Here is the text of "For All the Saints" as most commonly sung in Anglican and high church traditions. Three other stanzas are usually omitted.

For all the saints who from their labors rest,
Who Thee by faith before the world confessed,
Thy Name, O Jesus, be forever blessed.
Alleluia! Alleluia!

Thou wast their Rock, their Fortress and their Might;
Thou, Lord, their Captain in the well fought fight;
Thou, in the darkness drear, their one true Light.
Alleluia! Alleluia!

O blest communion, fellowship divine!
We feebly struggle, they in glory shine
Yet all are one in Thee, for all are Thine.

Alleluia! Alleluia!

O may Thy soldiers, faithful, true and bold,
Fight as the saints who nobly fought of old,
And win with them the victor's crown of gold.
Alleluia! Alleluia!

And when the strife is fierce, the warfare long,
Steals on the ear the distant triumph song,
And hearts are brave, again, and arms are strong.
Alleluia! Alleluia!

The golden evening brightens in the west;
Soon, soon to faithful warriors cometh rest;
Sweet is the calm of paradise the blessed.
Alleluia! Alleluia!

But lo! there breaks a yet more glorious day;
The saints triumphant rise in bright array;
The King of Glory passes on His way.
Alleluia! Alleluia!

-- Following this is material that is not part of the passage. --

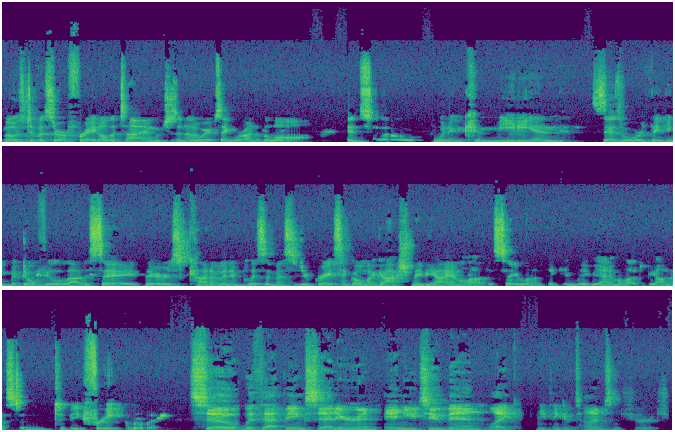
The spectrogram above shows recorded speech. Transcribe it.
Most of us are afraid all the time, which is another way of saying we're under the law. And so when a comedian says what we're thinking but don't feel allowed to say, there's kind of an implicit message of grace. Like, oh my gosh, maybe I am allowed to say what I'm thinking. Maybe I am allowed to be honest and to be free a little bit. So, with that being said, Aaron, and you two, Ben, like, when you think of times in church,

From earth's wide bounds, from ocean's farthest coast,
Through gates of pearl streams in the countless host,
Singing to Father, Son and Holy Ghost:
Alleluia! Alleluia!